As extra precautions are being taken in light of the coronavirus, the Smith County Sheriff’s Office is working to ensure the county jail is safe for its inmates, employees and the public.
Smith County Sheriff Larry Smith addressed measures being taken and concerns from county commissioners and citizens at the Smith County Commissioners Court meeting Tuesday.
In the event of an outbreak at either county jail, both Smith and Gregg county sheriff’s offices are working together to ensure the protection of inmates. Smith said he’s been in contact with Gregg County Sheriff Maxey Cerliano.
If a Smith or Gregg County inmate were to contract coronavirus, Smith said there are two negative pressure ventilation cells at the Smith County Jail that an infected person could be placed in. These cells are made for tuberculosis and prevent the air from going into other areas.
If there were to be more cases in the jails, Smith said there is a Gregg County facility that will be emptied out and can hold up to 36 inmates from both county jails.
All jail visitation is done through video at the Smith County Low Risk Jail. Smith said there are 34 video phones and the sheriff’s office is allowing no more than 34 visitors at a time.
Smith County Judge Nathaniel Moran said the video visitation helps to protect the family members coming to see inmates.
“We’re blessed to have video visitation during this time,” Moran said.
The phones and visitation area is undergoing frequent cleaning and disinfection to prevent any potential spread, Smith explained.
Visitors who come for visitation showing symptoms of the coronavirus are asked to leave, he said.
Northeast Texas Public Health District CEO George Roberts, who addressed the commissioners’ questions Tuesday, said he and Smith should have conversations about the jail regarding the coronavirus.
Seeking to help those in the jail, community activist Dalila Reynoso advocated for the release of inmates charged with non-violent crimes during the public comment portion of the commissioners court.
“I felt compelled that we too have to speak out for that vulnerable population,” she said after the meeting. “It’s still heavy on my heart that I feel that we should be speaking out.”
Moran said Smith County judges and the Smith County District Attorney’s Office are working to release low-level non-violent offenders from the jail amid coronavirus.
There have been a lot of conversations about how to move people through the jail system to possibly use personal recognizance bonds or keep the jail from being flooded with non-violent criminals, Moran said.
Smith said there’s a possibility of non-violent class B misdemeanor offenders receiving a written citation and letting them report at a later date, but this has not been decided yet.
Reynoso, who advocates for undocumented immigrants, is seeking for the jail to be transparent and wants to make sure precautions are being taken.
She is giving her concerns to Smith to do her part and help those inside the jail.
“I am thankful that the sheriff is open to listening to me,” she said.
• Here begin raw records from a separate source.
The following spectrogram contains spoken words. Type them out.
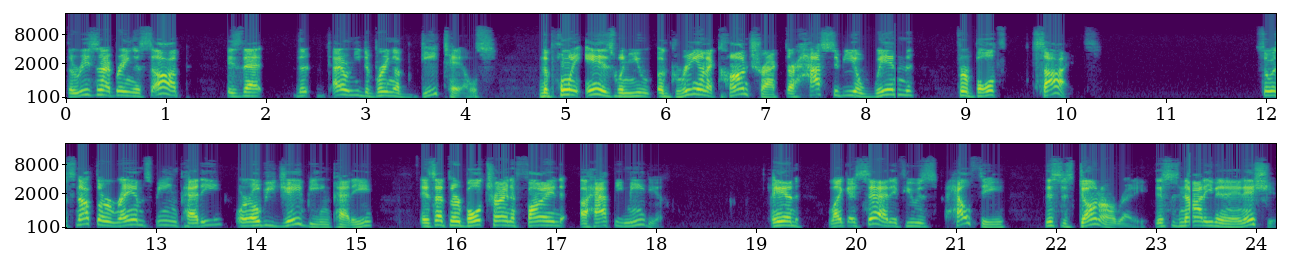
The reason I bring this up is that the, I don't need to bring up details. The point is, when you agree on a contract, there has to be a win for both sides. So it's not the Rams being petty or OBJ being petty. It's that they're both trying to find a happy medium. And like I said, if he was healthy, this is done already. This is not even an issue.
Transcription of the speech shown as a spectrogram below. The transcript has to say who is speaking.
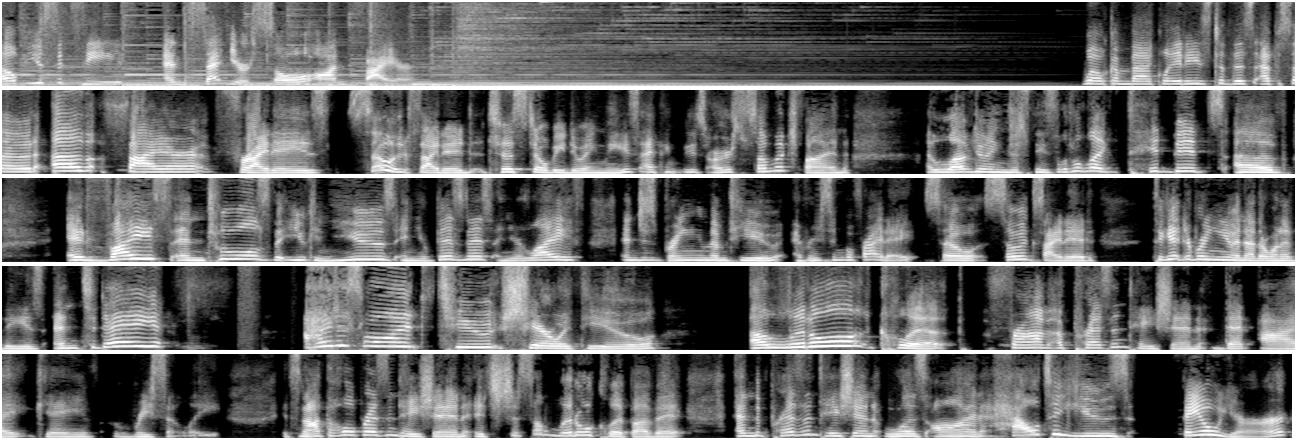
Speaker 1: help you succeed, and set your soul on fire. Welcome back, ladies, to this episode of Fire Fridays. So excited to still be doing these. I think these are so much fun. I love doing just these little like tidbits of advice and tools that you can use in your business and your life and just bringing them to you every single Friday. So, so excited to get to bring you another one of these. And today, I just want to share with you a little clip from a presentation that I gave recently. It's not the whole presentation, it's just a little clip of it. And the presentation was on how to use failure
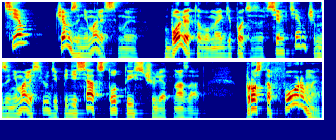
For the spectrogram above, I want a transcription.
тем, чем занимались мы. Более того, моя гипотеза, всем тем, чем занимались люди 50-100 тысяч лет назад. Просто формы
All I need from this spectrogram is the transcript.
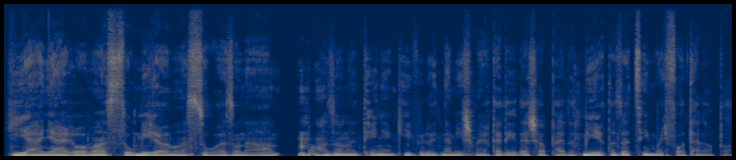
hiányáról van szó, miről van szó azon a, azon a tényen kívül, hogy nem ismerted édesapádat. Miért az a cím, hogy fotelapa?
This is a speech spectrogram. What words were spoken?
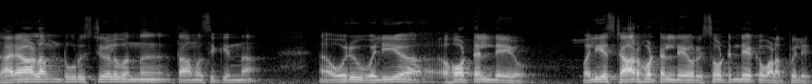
ധാരാളം ടൂറിസ്റ്റുകൾ വന്ന് താമസിക്കുന്ന ഒരു വലിയ ഹോട്ടലിന്റെയോ വലിയ സ്റ്റാർ ഹോട്ടലിന്റെയോ റിസോർട്ടിന്റെയൊക്കെ വളപ്പിൽ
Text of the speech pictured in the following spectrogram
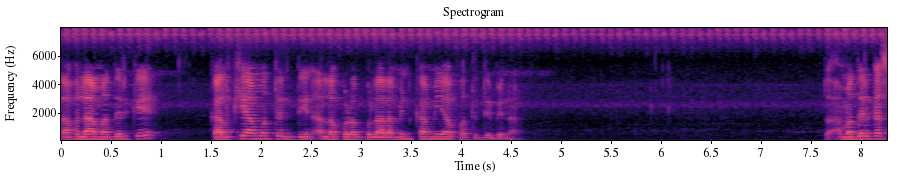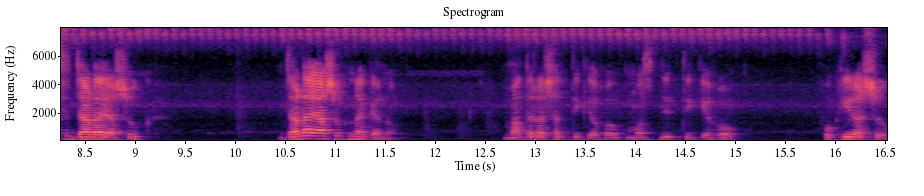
তাহলে আমাদেরকে কাল কিয়ামতের দিন আল্লাহ রাব্বুল আলমিন কামিয়াব হতে দেবে না। তো আমাদের কাছে যারাই আসুক যারাই আসুক না কেন, মাদ্রাসার থেকে হোক, মসজিদ থেকে হোক, ফকির আসুক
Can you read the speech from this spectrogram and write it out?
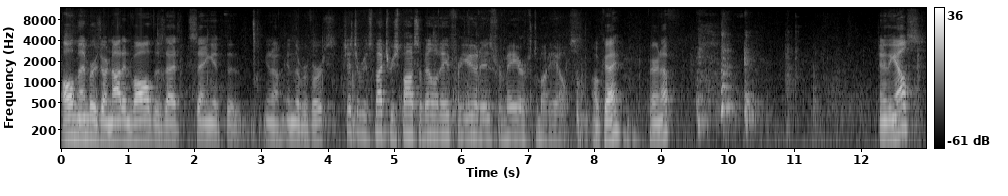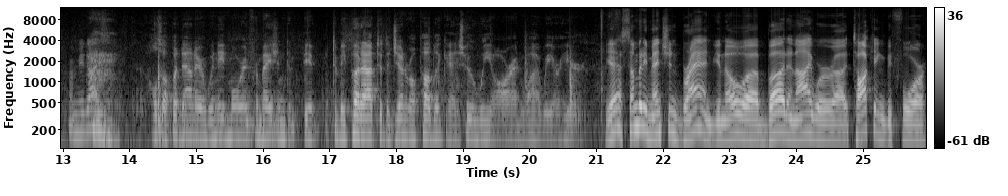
all members are not involved? Is that saying it you know, in the reverse? Just as much responsibility for you it is for me or somebody else. Okay, fair enough. Anything else from you guys? Also, I put down there, we need more information to be, to be put out to the general public as who we are and why we are here. Yeah, somebody mentioned brand. You know, uh, Bud and I were uh, talking before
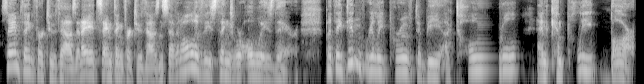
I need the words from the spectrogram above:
same thing for 2008, same thing for 2007. All of these things were always there, but they didn't really prove to be a total and complete bar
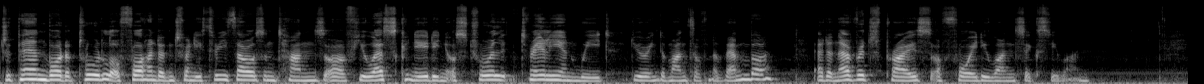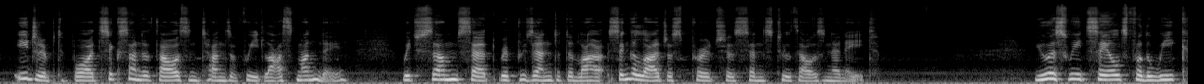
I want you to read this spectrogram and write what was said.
Japan bought a total of 423,000 tons of US, Canadian, Australian wheat during the month of November at an average price of 481.61. Egypt bought 600,000 tons of wheat last Monday, which some said represented the lar- single largest purchase since 2008. US wheat sales for the week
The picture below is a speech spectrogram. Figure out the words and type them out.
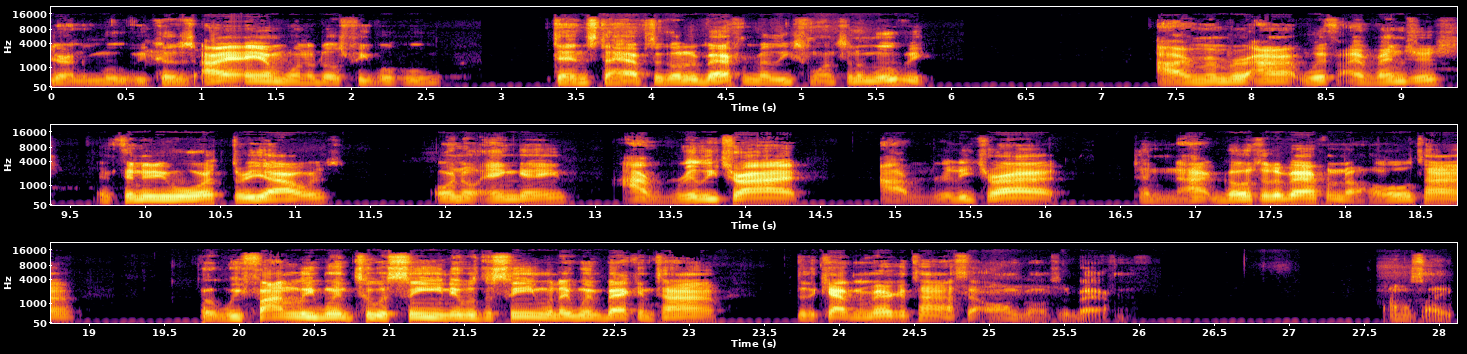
during the movie because I am one of those people who tends to have to go to the bathroom at least once in a movie. I remember I with Avengers, Infinity War, three hours, or no Endgame. I really tried. I really tried to not go to the bathroom the whole time. But we finally went to a scene. It was the scene when they went back in time to the Captain America time. I said, "Oh, I'm going to the bathroom." I was like,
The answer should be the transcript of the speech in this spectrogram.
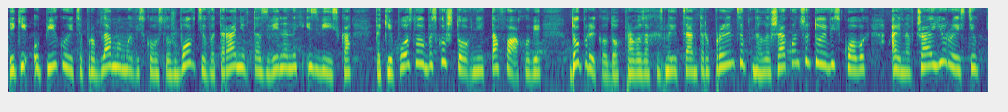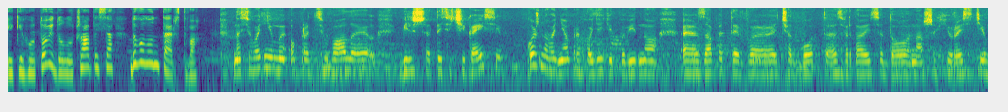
які опікуються проблемами військовослужбовців, ветеранів та звільнених із війська. Такі послуги безкоштовні та фахові. До прикладу, правозахисний центр Принцип не лише консультує військових, а й навчає юристів, які готові долучатися до волонтерства. На сьогодні ми опрацювали більше тисячі кейсів. Кожного дня приходять відповідно е, запити в чат-бот, звертаються до наших юристів,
Jury duty in Smith County has been suspended until April 13. Any jurors who have received a summons to appear in court from Monday, March 16, through April 1 don’t have to come to the courthouse. Jurors are not scheduled for the week of April 6 to 10. The jurors are going to be rescheduled and will receive a new summons, according to a Smith County news release.
Grand jury service will continue, and the grand jurors will have to report when scheduled.
The district courts within the county are going to continue their non-jury court cases. The County court-at-law judges are rescheduling non-essential court cases, but handle the non-jury criminal proceedings. Judges are requesting court appearances be limited to the person and their counsel, if possible. For those with specific questions about judicial proceedings, contact the court, where the case is pending, according to the news release.
The sheriff’s office is also working to make sure the jail facilities are consistently cleaned and disinfected, Smith said.
Smith said the jail ministry, where churches come in to speak to inmates, has been suspended in light of the virus concerns. Parole hearings conducted at the jail have not been suspended yet.
The Texas Commission on Jail Standards has decided to remove the required rule of one detention officer to every 48 inmates. However, the Smith County Jail will continue to adhere to the rule, he said.
“As long as we can stay with the 1 to 48 ratio, we’re going to stay with it because we don’t want to have to get back to it once this is over with,” Smith said.
Any trustees working with the public will not be allowed to do so at this time, he added.